## EXERCISE DATA
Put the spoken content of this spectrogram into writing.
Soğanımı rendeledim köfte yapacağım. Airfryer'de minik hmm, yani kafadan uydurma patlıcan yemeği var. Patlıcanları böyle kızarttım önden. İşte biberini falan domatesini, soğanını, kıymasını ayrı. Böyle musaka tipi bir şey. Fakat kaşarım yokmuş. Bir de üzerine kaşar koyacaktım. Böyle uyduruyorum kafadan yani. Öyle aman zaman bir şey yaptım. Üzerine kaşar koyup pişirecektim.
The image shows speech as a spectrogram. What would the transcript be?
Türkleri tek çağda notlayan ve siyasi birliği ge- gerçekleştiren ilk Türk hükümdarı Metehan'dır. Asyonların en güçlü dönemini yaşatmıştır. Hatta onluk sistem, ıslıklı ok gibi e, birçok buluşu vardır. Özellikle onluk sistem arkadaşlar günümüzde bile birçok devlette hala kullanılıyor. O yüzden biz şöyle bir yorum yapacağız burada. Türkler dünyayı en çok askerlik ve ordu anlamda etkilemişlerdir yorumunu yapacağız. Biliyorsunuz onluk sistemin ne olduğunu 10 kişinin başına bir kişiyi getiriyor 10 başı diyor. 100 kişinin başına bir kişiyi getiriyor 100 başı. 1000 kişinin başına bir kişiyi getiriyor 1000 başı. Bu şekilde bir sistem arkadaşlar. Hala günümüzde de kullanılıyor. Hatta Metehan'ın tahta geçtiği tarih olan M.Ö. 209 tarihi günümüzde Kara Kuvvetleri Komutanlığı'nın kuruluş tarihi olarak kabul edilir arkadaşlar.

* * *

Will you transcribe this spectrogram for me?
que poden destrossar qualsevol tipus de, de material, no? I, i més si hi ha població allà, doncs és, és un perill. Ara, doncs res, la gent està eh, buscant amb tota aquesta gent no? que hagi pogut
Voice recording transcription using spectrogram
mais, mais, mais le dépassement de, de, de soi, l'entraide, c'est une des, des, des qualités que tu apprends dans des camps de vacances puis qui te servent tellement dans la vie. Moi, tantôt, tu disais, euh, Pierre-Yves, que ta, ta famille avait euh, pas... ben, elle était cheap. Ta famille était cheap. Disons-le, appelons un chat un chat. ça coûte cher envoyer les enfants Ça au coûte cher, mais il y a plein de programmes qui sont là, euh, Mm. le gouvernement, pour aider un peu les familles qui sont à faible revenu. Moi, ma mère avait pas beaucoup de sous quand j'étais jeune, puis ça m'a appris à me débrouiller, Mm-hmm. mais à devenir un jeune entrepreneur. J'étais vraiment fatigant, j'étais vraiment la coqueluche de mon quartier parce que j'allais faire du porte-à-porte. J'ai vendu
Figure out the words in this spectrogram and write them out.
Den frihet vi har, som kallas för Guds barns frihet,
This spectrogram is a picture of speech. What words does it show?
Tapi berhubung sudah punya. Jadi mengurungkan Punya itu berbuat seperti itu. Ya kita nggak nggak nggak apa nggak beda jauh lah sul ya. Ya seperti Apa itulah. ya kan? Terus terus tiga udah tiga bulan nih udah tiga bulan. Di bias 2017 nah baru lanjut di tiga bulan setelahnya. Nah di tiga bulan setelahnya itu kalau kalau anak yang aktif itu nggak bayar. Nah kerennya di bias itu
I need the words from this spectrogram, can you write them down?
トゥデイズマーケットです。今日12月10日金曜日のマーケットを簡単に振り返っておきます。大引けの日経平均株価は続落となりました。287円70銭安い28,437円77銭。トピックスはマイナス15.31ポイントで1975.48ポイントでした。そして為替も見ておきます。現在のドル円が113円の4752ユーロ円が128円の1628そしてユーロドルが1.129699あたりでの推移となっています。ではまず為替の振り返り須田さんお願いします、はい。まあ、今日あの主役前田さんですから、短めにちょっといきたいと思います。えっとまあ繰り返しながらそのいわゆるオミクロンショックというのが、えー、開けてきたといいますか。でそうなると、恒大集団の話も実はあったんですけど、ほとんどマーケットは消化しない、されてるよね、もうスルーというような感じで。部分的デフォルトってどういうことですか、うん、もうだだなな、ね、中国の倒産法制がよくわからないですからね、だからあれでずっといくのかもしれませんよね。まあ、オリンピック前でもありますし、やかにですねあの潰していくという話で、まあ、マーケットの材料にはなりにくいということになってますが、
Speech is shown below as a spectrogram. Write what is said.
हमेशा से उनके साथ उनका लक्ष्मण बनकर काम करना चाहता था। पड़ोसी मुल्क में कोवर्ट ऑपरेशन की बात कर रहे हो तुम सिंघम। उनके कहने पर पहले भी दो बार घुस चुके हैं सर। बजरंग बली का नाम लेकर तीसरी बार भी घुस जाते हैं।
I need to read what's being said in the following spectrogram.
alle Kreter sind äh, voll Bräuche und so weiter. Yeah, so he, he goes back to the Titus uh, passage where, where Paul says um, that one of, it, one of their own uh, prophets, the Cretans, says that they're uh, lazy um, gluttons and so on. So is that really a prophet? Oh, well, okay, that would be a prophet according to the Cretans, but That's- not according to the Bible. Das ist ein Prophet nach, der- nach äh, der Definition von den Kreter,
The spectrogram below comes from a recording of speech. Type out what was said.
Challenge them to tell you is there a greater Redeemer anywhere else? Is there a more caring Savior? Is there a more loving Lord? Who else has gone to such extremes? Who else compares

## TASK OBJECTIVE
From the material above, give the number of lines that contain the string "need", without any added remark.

## RESPONSE TO THE EXERCISE
2